Since LAST NIGHT (7 July, 2016) there were three more mass shootings besides Dallas – one in Baton Rouge, Louisiana, another in Bristol, Tennessee, and one in Shreveport, Louisiana.
This year alone, 339 people have died, as of last night. 837 have been injured.
State sanctioned violence is equally a problem though. Police this year, as of July 5, 2016, have shot and killed between 488-580 people this year (depending on who’s data you use). Compare this to the countries listed above and by some stats, U.S. police shoot and kill at 70 times the rate of other first world nations.
I am confident in saying that if you do not think there is a problem, then you are a damned fool.
To quote Chief Brown of Dallas PD: “All I know is that this must stop, this divisiveness between our police and our citizens.” The chief is absolutely right. Those who demonize all the police because of the behavior of a few are wrong, and create divisiveness. Those who demonize all the protesters because of the radical elements that have inserted themselves into the movement (and have done since movements began) are wrong, and create divisiveness. Those who are police or leaders of movements who tolerate either are wrong, and create divisiveness. We must also recognize that divisiveness – the causing of disagreements to create separation with the goal of blocking solutions– and disagreements – an argument caused by people having different positions about something – are NOT the same thing.
Cops need to enforce the laws. And when they do wrong, protesters NEED to protest their actions. This is a nation founded on protests against government wrongdoing – The Boston Massacre, the Tea Party, and other organized Colonial protests were critical in the founding of the United States – I question the patriotism (and the intelligence) of those who routinely criticize protesters. That said, the protest is a tool leading to talk and our problems must be solved within a framework of communication, not a framework of violence.
I don’t have any answers. Just observations. Most of the “solutions” put forth today are simplistic, and lead us down roads we should avoid. But we cannot just shrug our shoulders and say… oh well, it’s just another day in July in Dallas….
Two side notes:
I’ve spoken out against the NRA’s “good guy with a gun” dogma before, and I will speak out against it again here. These officers were good guys and gals with guns, and five of them died, seven were injured before they were able to stop the bad guys with guns. This was 100 good guys and gals with guns against 1 bad guy. The police took 12% casualties, 14% if you count the civilians. A casualty rate that in this day and age would get any general fired.

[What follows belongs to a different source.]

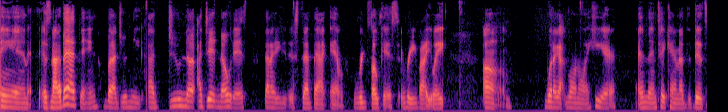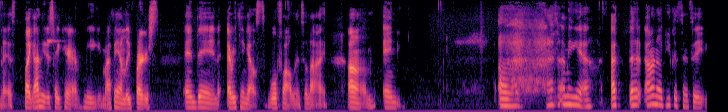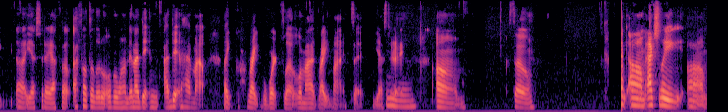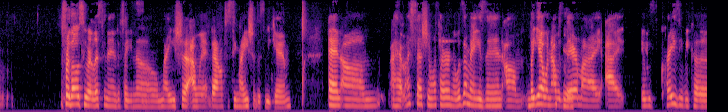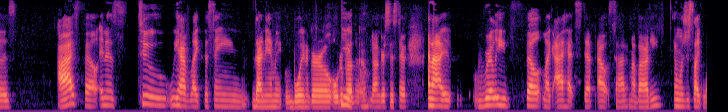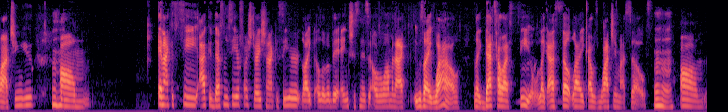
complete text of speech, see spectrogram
and it's not a bad thing but i do need i do know i did notice that i needed to step back and refocus reevaluate um what I got going on here and then take care of the business. Like I need to take care of me, my family first, and then everything else will fall into line. Um, and uh, I mean, yeah, I I don't know if you could sense it uh, yesterday. I felt I felt a little overwhelmed, and I didn't I didn't have my like right workflow or my right mindset yesterday. Yeah. Um, so um, actually, um, for those who are listening, just so you know, Maisha, I went down to see Maisha this weekend. And um, I had my session with her and it was amazing. Um, but yeah, when I was yeah. there, my I it was crazy because I felt and it's two, we have like the same dynamic with boy and a girl, older yeah. brother, younger sister. And I really felt like I had stepped outside of my body and was just like watching you. Mm-hmm. Um and I could see I could definitely see your frustration. I could see your like a little bit anxiousness and overwhelm. And I it was like, wow, like that's how I feel. Like I felt like I was watching myself. Mm-hmm. Um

Another interesting little stat – according to the FBI and the BLS, unarmed citizens end active shooter incidents at a rate 4x that of armed citizens – 13.1% v. 3.1%.
And finally, there is a certain type out there today claiming that this is all somehow the President’s fault, that police deaths are up. They are lying to you. In fact, according to the National Law Enforcement Officer’s Memorial Fund police deaths in the line of duty are lower than they’ve been since the Ford Administration, and the past two years have seen fewer deaths since 1949. (http://www.nleomf.org/facts/officer-fatalities-data/year.html).
That is not to dismiss the tragedy of any officer dying in the line of duty, but it is to call out people who spread falsehoods to stir up the head count. IF you have to lie to make your point, you have no point to make.